Parade Créole1 (see exhibition website) is an experiment in Artistic Dress which combines principles and ideas originally found in Das Eigenkleid der Frau by Anna Muthesius, published in 1903, and Black Skin, White Masks, 1952 by Frantz Fanon.
Das Eigenkleid der Frau served as an ideological handbook for the evolution of clothing in the early twentieth century. It was a touchstone of the Artistic Dress Movement of twenty years later, in which, among others, the women of Bauhaus used textiles to create artistic works which could be worn as garments. The idea of creating choreographies and their corresponding costumes as artistic rather than theatrical works was also a product of this movement.
The Artistic Dress Movement, also political in its goals, was a part of a larger social effort to ‘liberate’ women in public as well as domestic spaces. With a nod to this concept, I am using the idea of ‘Artistic Dress’ to create clothing for daily use, which should address the socio-political context of the wearer.
In Black Skin White Masks, two categories of violence are found. Firstly, the violence of the coloniser through annihilation of body, psyche, culture, along with the demarcation of space. Secondly, the violence of the colonised as an attempt to retrieve dignity, sense of self, and history through anti-colonial struggle. For the purposes of this project, I use Frantz Fanon’s idea of the colonised body, which can be interpreted as a body which is ‘trapped’ in a certain social context by capitalism enforced by racialised thinking2.
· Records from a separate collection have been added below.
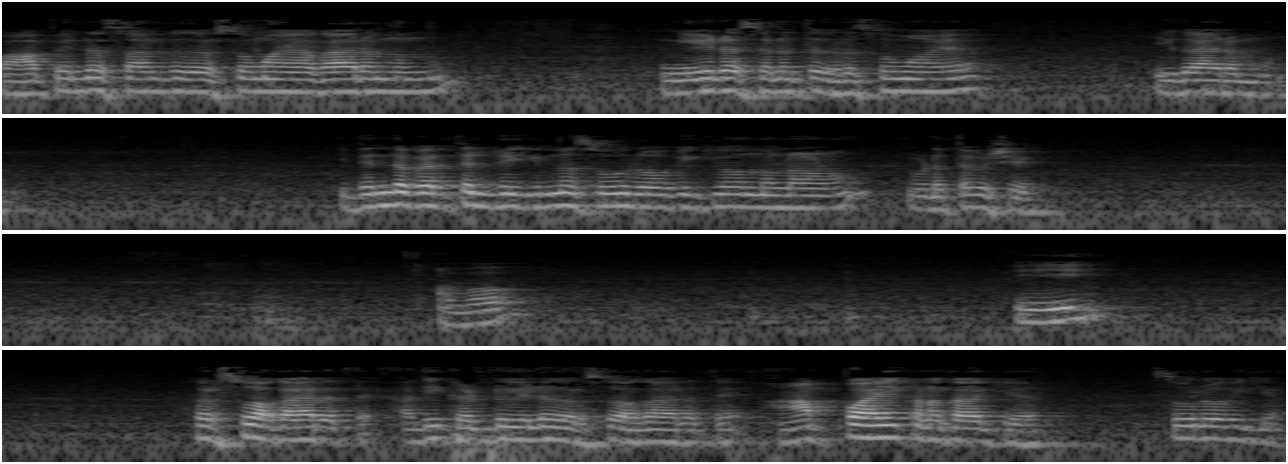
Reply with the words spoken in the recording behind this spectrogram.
പാപ്പിന്റെ സ്ഥാനത്ത് ഹ്രസ്വമായ ആകാരം വന്നു. നീയുടെ സ്ഥലത്ത് ഹ്രസ്വമായ വികാരം വന്നു. ഇതിന്റെ പരത്തിലിരിക്കുന്ന സു ലോപിക്കോ എന്നുള്ളതാണ് ഇവിടുത്തെ വിഷയം. അപ്പോ ഈ ഹ്രസ്വകാരത്തെ അതിഖഡുവിലെ ഹ്രസ്വ അകാരത്തെ ആപ്പായി കണക്കാക്കിയാൽ സുലോഭിക്കാം.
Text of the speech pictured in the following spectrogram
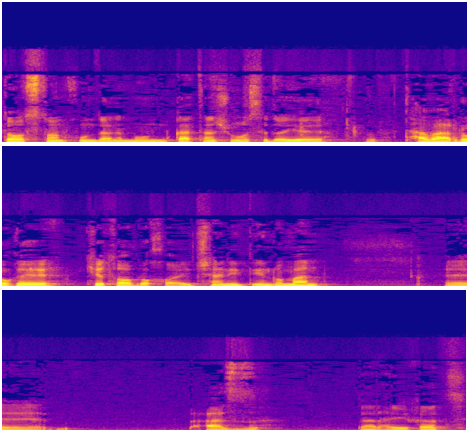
داستان خوندنمون قطعا شما صدای تورق کتاب رو خواهید شنید. این رو من از در حقیقت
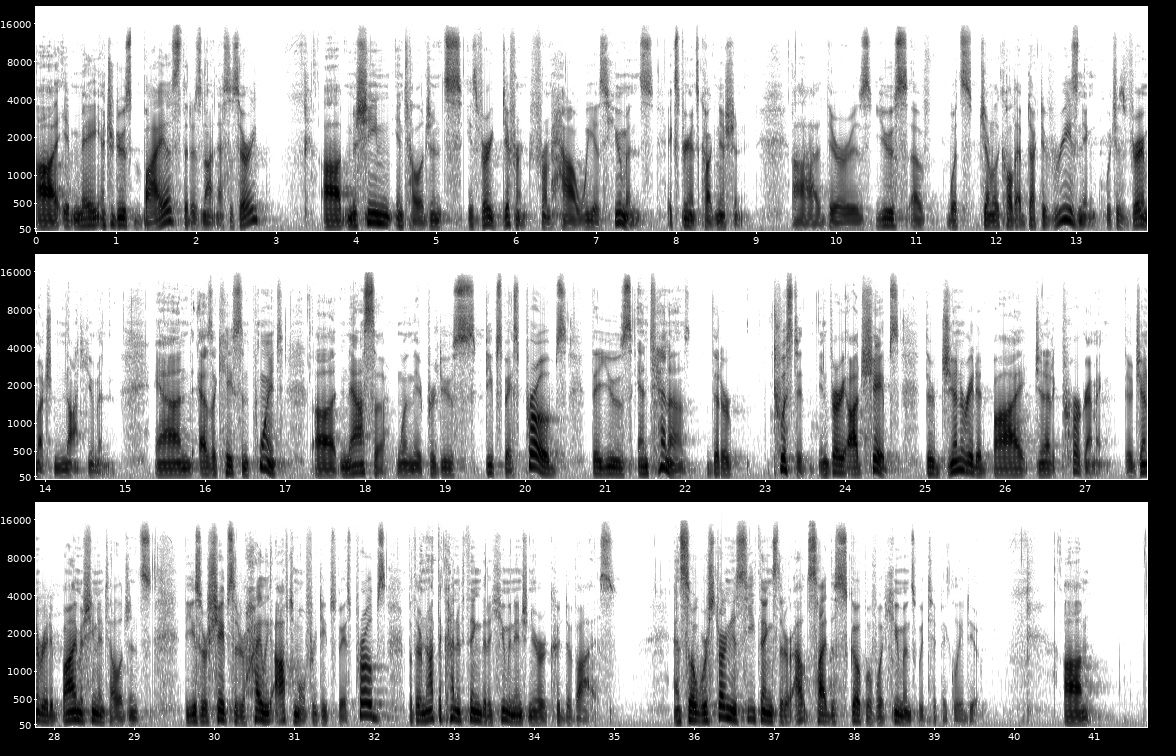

In creating ‘Artistic Dress’ for myself and three other female creatives from the Caribbean Diaspora, I am trying to subvert the idea of the creation of a scene of public violence. In the inevitable Spectacle3 of the colonial body’s navigation of oppressive capitalist societies, Masquerade4 is used as a tool in the public negotiation of identity whereby new, purchased narratives5 are created.
Thus far in this project, purchased narratives have manifested as Trinidad Carnival experiences, a published volume, an own fashion brand and the exhibition launch of this project’s very garments. Each manifestation is taken as – for the individual female in the Caribbean Diaspora – a costly Masquerade oriented towards a spectatorship within the geographical and digital diaspora6.
I begin to investigate the contexts of this diasporic spectatorship by launching the project in Kiel, inviting discussion and exchange via curatorial devices, artist talks and workshops culminating in a publication designed by Káschem Büro. The launch features a choreography by the collective Merle Mischke Klee, photography by David Dollmann, spiritual activism by Maque Pereyra and other art-making practises which encourage dialogues of transplantation.
1The word créole primarily refers to a language that emerged from several languages in the context of language contact. Many creole languages emerged in the context of European colonisation in the 17th and 18th centuries and the ensuing slave trade. Tore Janson, Speak: A Short History of Languages (2003)
Créolité is a literary movement which advocates a heterogenous Caribbean identity, bearing its differences proudly, being”neither Europeans, nor Africans, nor Asians, we proclaim ourselves Créoles”. (ni Européens, ni Africains, ni Asiatiques, nous nous proclamons créoles). Jean Bernabé, Patrick Chamoiseau & Raphaël Confiant, Éloge de la créolité (1989)
3Elsa Dorlin, Se défendre. Une philosophie de la violence (2017)
4In terms of Trinidad Carnival, a ‘masque’ refers to a band which wears costumes based on a particular theme, which is ‘played’ or ‘performed’ as theatre within the Carnival Parade. Crowley, Daniel J. “The Traditional Masques of Carnival.” Caribbean Quarterly 4.3-4 (1956): 194-223.
6Digital diaspora is defined as the use of cyberspace by a diasporic group using virtual networks for varying purposes involving the home and/or the host culture. Laguerre, M.S.. (2010). Digital diaspora: Definition and models. 49-64.